The University of York was founded in 1963 in the ancient cathedral city of York. It is one of the foremost research universities in the United Kingdom, consisting of over 30 academic departments. One of these departments is the Chemistry Department. In recent years, their facilities have been extended and modernised to provide the best learning environment for the university’s teaching and research activities. As part of this expansion, a 2-story building was erected to house a teaching lab on the ground floor and the Green Chemistry Centre of Excellence (GCCE) on the upper floor, whose research centres on clean technologies and waste valorisation.
Prihoda fabric ducts were specified to fulfil the ventilation requirements of these labs.
Like most chemistry laboratories, the University of York’s labs use fume cupboards. Their purpose is to protect staff and students from potentially toxic fumes generated during chemistry teaching and research activities. However, their presence poses a challenge for ventilation. On the one hand, a chemistry lab requires makeup air to compensate for the air vented out by the fume cupboards. On the other hand, the cupboards’ sensors are very sensitive, and any misplaced draughts can cause incorrect readings, reducing the efficacy of the fume cupboards. The labs use a combination of fume cupboards and canopy fume hoods. The main teaching lab alone contains 80 two-person fume cupboards – ensuring a draught-free air distribution was vitally important.
Another challenge in this project was the laboratories’ layout. Several sections are made up of long, narrow areas with relatively low ceilings – further adding to the problem of air draughts near the fume cupboards. The ventilation system would also need to avoid the lighting, electrical cable trunking and other services mounted on the ceiling.
To overcome the challenges above, Prihoda supplied over 20 custom D-shaped fabric ducts with microperforations, which provide very gentle air dispersion. The microperforations were strategically arranged in bands along the fabric ducts. These were designed specifically for each area to create a low-velocity air distribution that doesn’t interfere with equipment sensors, even in the narrower areas.

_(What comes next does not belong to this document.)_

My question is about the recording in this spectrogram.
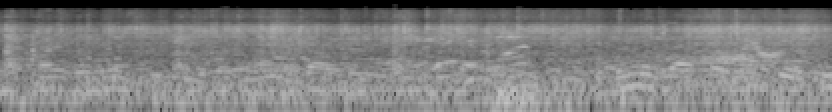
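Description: Indistinct chatter of voices at a baseball field, no words clear, over a steady low rumble.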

Using this type of diffuser also made the design quieter and, therefore, more practical for a learning environment.
The ducts were installed using suspended aluminium profiles so that they wouldn’t clash with existing services. Their placement also allows for easy access in case washing or maintenance are needed. And because aesthetics are important in a teaching environment, the colour of the ducts was selected to create a cohesive look in each lab. Blue ducts match the blue feature walls in the main teaching lab, while the green ducts used in the GCCE labs coordinate with the green accents in this section of the building.

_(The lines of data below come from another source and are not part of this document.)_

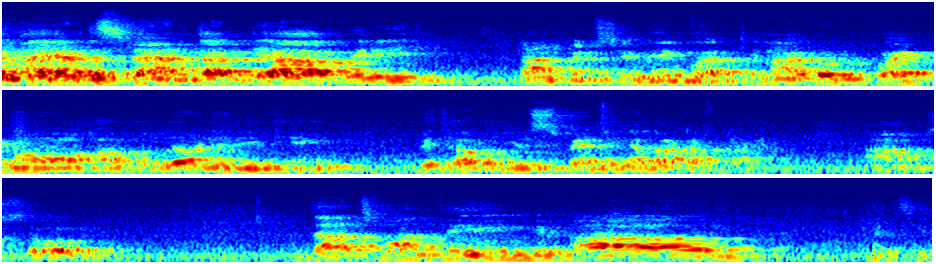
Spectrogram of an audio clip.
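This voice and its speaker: A man's voice: mid-range voice, noisy background. A man with an Indian accent, a university professor giving class announcements in a rambling way with many fillers and dry humor, heard from a distant camera in a lecture hall.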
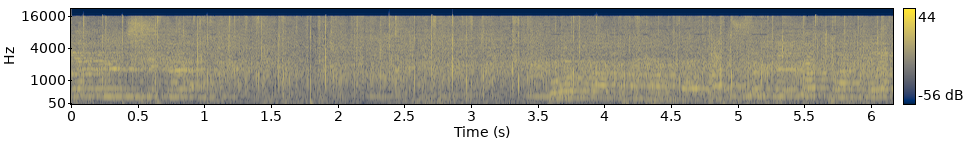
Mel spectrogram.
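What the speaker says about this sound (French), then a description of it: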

The result is a modern ventilation ducting system that is perfectly suited to research and teaching laboratories. As each duct is designed specifically for where it will be located, the resulting air patterns are entirely free of draughts. Because of this, they do not impede the correct operation of fume cupboards and other delicate lab equipment. They are easy to access for washing, and like all Prihoda fabric ducts, they are all washable in a washing machine, making hygienic ventilation absolutely effortless.